How to Define Your Values
Our values control nearly everything we do and the decisions we make every day – both personally and professionally. My values like family, integrity, responsibility, diversity, independence, happiness and even play can have a profound affect on how I live every day.
My values, like your values, are guidelines to be used to make decisions no matter if we are experiencing great times or are on a bumpy stretch of road. Unfortunately, there are those, like Bernie Madoff, that compromise these guidelines, to achieve something else at the shameful expense of others.
In making any type of decision, try to step back and ask three questions based on your values:
- What am I thinking?
- How am I feeling?
- What am I doing?
These three questions can serve as catalysts to understanding how your values come into play and can help you further define what they mean to you.
Defining values is such an important piece of discovering your beliefs. Someone could value money or power, for example, but it might mean something entirely different to one person and then to another.
For me, I value independence, which I define as not letting anything get in the way of being able to dust myself off and get back in the game despite life or work challenges. I also value integrity, which I define as having inner-respect for myself in navigating uncertainty. These two values are very important to me as I overcome and persevere, but could be easily defined by others as something different.
These two values of independence, integrity along with diversity have particularly helped me make some very challenging decisions when it comes to my health.

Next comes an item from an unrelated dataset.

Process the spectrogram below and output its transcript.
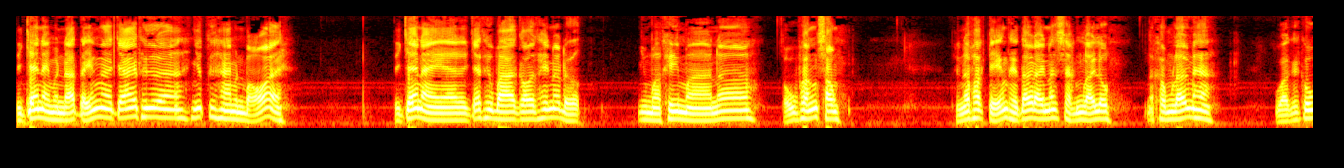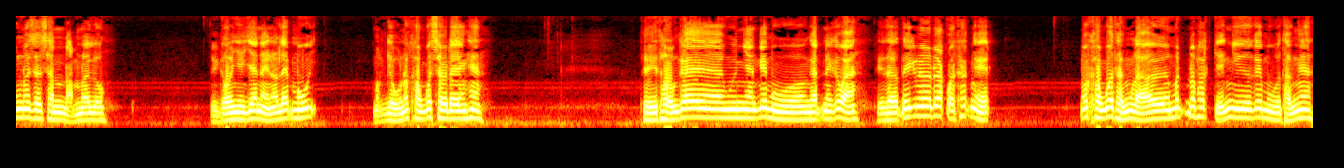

I have Cerebral Palsy, which is a lifelong physical disability that severely affects the way I walk and my motor functions on the right side of my body.
When I was very young, my wonderful parents taught me that the values of independence and integrity. These are still at the center of how I stay happy and succeed in our world. These values led me to have the desire, determination and patience the countless times I have figuratively and literally fallen because my disability presented a new set of challenges through the years.
Sometimes I don’t do as well as I should, but my life is not about another value of achieving perfection. No one can argue that all of us make mistakes or fall…sometimes every day. Applying my values usually allows me to overcome, find solutions and move forward.
Such thought processes have led me to having integrity for others and myself even though I was treated differently and even bullied - especially in my school years. Through these tough years I was able to step back and use my values system to make the best decisions for me.
This same values system has allowed me in my mid-50s to continue to stay mostly in control, happy, and be the best husband, father, friend and co-worker I can be. By applying my values consistently, I have achieved more than I ever thought was possible in my world.
To discover your values, or define the one’s you already have, click here to begin your journey of making values based decisions in all aspects of your life and work.
I hope you are enjoying life today!